Sediqqi said authorities found burqas — the blue garments worn by many Afghan woman that drapes them from head to toe — inside the van the assailants used to transport weapons into the building.
“We strongly believe they used burqas to reach this place,” Sediqqi said, speaking outside the building as reporters took photos of the six bodies of the assailants. “The police respect the women too much.”
Sediqqi said the siege ended only after Afghan and NATO special forces stormed the building Wednesday morning as NATO attack helicopters provided backup.
NATO said six coalition “personnel” were wounded in the attack. A NATO spokesman, Lt. Col. Jimmie Cummings, said three of the troops were wounded Tuesday in a rocket-propelled grenade (RPG) attack on the base. The other three were wounded while clearing the building overnight, he added.
U.S. Ambassador to Afghanistan Ryan Crocker said Wednesday that the attack was likely carried out by the Haqanni network, a Taliban offshoot group that has been linked to some of the boldest attacks in the capital.The Taliban had claimed responsibility for the attack Tuesday.
Crocker downplayed the significance of Tuesday’s attack, which kept the capital under seige for nearly 20 hours.
“These were five guys that rumbled into town with RPGs under their car seats,” Crocker said. “This is not a very big deal, a hard day for the embassy and my staff, who behaved with enormous courage and dedication.
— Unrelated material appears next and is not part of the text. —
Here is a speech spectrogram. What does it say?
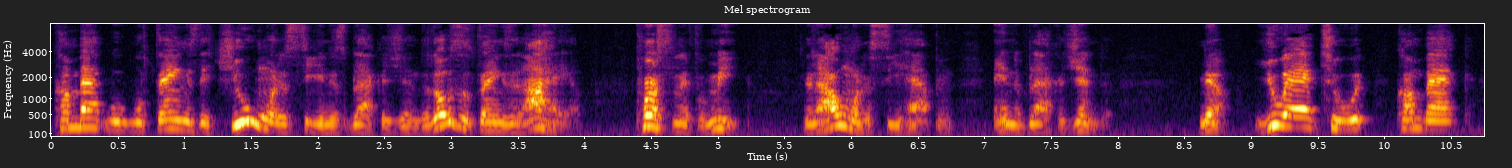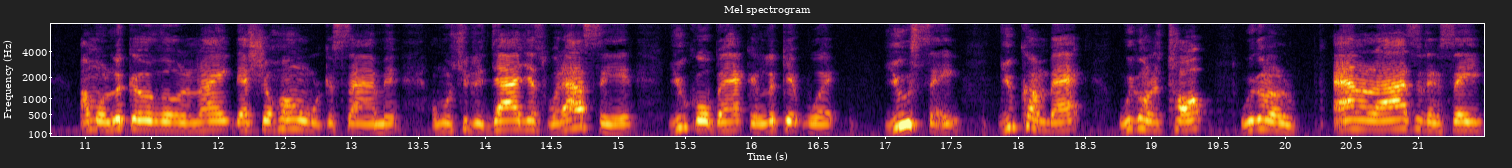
Come back with, with things that you want to see in this black agenda. Those are things that I have, personally for me, that I want to see happen in the black agenda. Now, you add to it, come back. I'm going to look over tonight. That's your homework assignment. I want you to digest what I said. You go back and look at what you say. You come back. We're going to talk. We're going to analyze it and say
But look, you know a dozen RPG rounds from 800 meters away — that isn’t [the] Tet [offensive], that’s harassment.”
Crocker said between six and seven rounds landed inside the embassy compound. He said he was heartened by the Afghan government’s response to the attack and by what he described as a lately inconsequential attack.
“If this is the best they can do, I find their lack of ability and capacity and the ability of Afghan forces to respond to it, actually encouraging,” he said.
Transition of responsibility for security from NATO to Afghan security forces “will proceed on pace,” he added.
Crocker spoke to a Wall Street Journal reporter Tuesday morning who was asked by the embassy to share a transcript of the interview with the rest of the Kabul press corps.
Residents watched in horror as lightly armed police officers wearing no body armor fought assailants who fired rockets into diplomatic and military enclaves while holed up in an unoccupied building in what is perhaps the most secure part of the capital.